Understandably, when we think about sexual abuse, we often think about the impact of the abuse on the individual child. However, it is important to remember that sexual abuse of a child affects the whole family and for parents and carers they are likely to feel overwhelmed by shock, anger, confusion and disbelief.
By supporting them professionals are not only helping the whole family recover, but also increasing the likelihood of the best possible outcome for the child. In fact, parents and carers have a significant influence on how a child will understand and respond to what has happened to them. Research shows that one of the most significant factors in affecting the longer-term impacts of sexual abuse is the support the child receives from their main caregivers and wider family.
Supporting parents and carers: A guide for those working with families affected by child sexual abuse

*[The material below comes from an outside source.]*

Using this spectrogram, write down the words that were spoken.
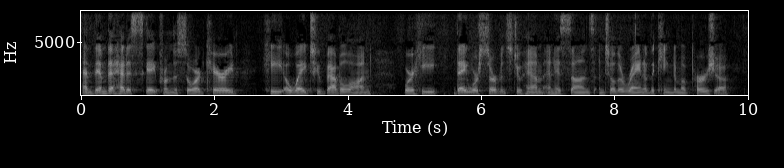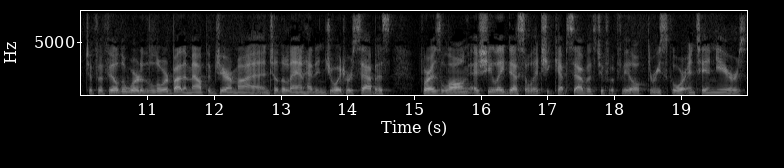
And them that had escaped from the sword carried he away to Babylon, where he they were servants to him and his sons until the reign of the kingdom of Persia to fulfill the word of the Lord by the mouth of Jeremiah, until the land had enjoyed her Sabbaths. For as long as she lay desolate, she kept Sabbaths to fulfill threescore and ten years.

Sadly, it is not uncommon for parents and carers to feel judged by professionals who sometimes assume they knew about the abuse or appear to see them as failing to protect their child. These feelings can be particularly difficult for a parent if the abuse was carried out by their partner or another of their children. As such, how professionals react and engage with parents and carers is vital – they need respectful, open and honest relationships with the professionals supporting them.
This guide is designed to help professionals understand more about how child sexual abuse affects parents and their children, so that they can support them effectively. It includes situations where the child has been sexually abused by an adult or adults or experienced another child’s harmful sexual behaviour, whether this has taken place inside or outside their family environment. It explores the impact of child sexual abuse carried out in different contexts, and how such abuse can affect families differently. It explains why parents need to receive a supportive response from professionals, and what this involves, and it provides lists of resources and sources of support for professionals to support their work and share with the parents they are working with.
Please note, this guide relates to cases where sexual abuse has already been reported or concerns have already been raised. It does not cover safeguarding actions or what to do when it is suspected that a parent is complicit in the abuse of a child.